I'm quick to agree with Mr. Brimelow's assertion that no culture is infinitely elastic. We would make a grievous mistake if we were to assume that there are no limits to which this or any society can stretch the fabric of its shared values and even, at a more mundane but scarcely less consequential level, its common habits. But it has been the great good fortune of this society to maintain its cultural fabric in the past by incorporating new elements within it rather than by perpetuating their differentness. This, it seems to me, is a particularly challenging task in the present cultural climate; its difficulties remind us of what might be called the dark side of multiculturalism. And nowhere is this task likely to be more challenging than with respect to Mexican immigration to the southwest, which by virtue of numbers, density, and contiguity with Mexico raises issues that, as I've tried to argue, have no precedent in our national history.
We do have precedent for forced mass repatriation of immigrants, notably "Operation Wetback" in the Eisenhower Administration, which returned several thousand people to Mexico, against their will.
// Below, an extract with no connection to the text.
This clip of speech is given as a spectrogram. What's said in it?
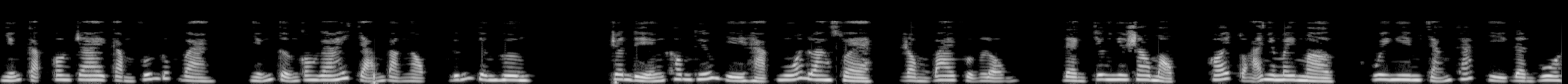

But though one still can hear the "why don't you go back where you came from" argument on occasion -- it reverberates not far below the surface in Mr. Brimelow's contributions to this forum -- few sensible commentators take it seriously. Those 22 million immigrants, and their children, are going to be here for a long time to come. A generation hence will they be Americans? Or will America then be reaping the wretched harvest of confrontation and recrimination and be living what I confidently believe would turn out to be the nightmare, not the dream, of multiculturalism? That, to my mind, is the most important question.
A Political CodaWhile we were debating the existence of and reasons for the tough new mood on immigration, a major political development took place that was a reaction to that mood and that bears crucially upon the immigration issue. No, I don't mean the reelection of Bill Clinton. I mean the counter-mobilization of Hispanic voters away from the GOP wither they had been moving for some time. In what looks to be a major strategic error in coalition management, the GOP frightened away Hispanic voters with Brimelow-style rhetoric and policy. Pete Wilson supported plucking the children of illegals out of California's public schools. In the GOP House, Elton Gallegly, of Simi Valley, sponsored an amendment that would have denied federal aid to school systems educating illegals. Any hope that the issue of legal immigration could be split off politically from illegal died with proposals like these. Any hope that the GOP has of capturing the potentially pivotal Hispanic vote -- concentrated as it is in key states like California, Texas, and Florida -- may have died with it. What looked to be a risk-free use of immigration as a wedge issue to appeal to Anglo voters was not risk-free in the end.
Forum Overview Introduction and opening questions by Jack Beatty
Round One -- Posted November 6, 1996
Copyright © 1996 by The Atlantic Monthly Company. All rights reserved.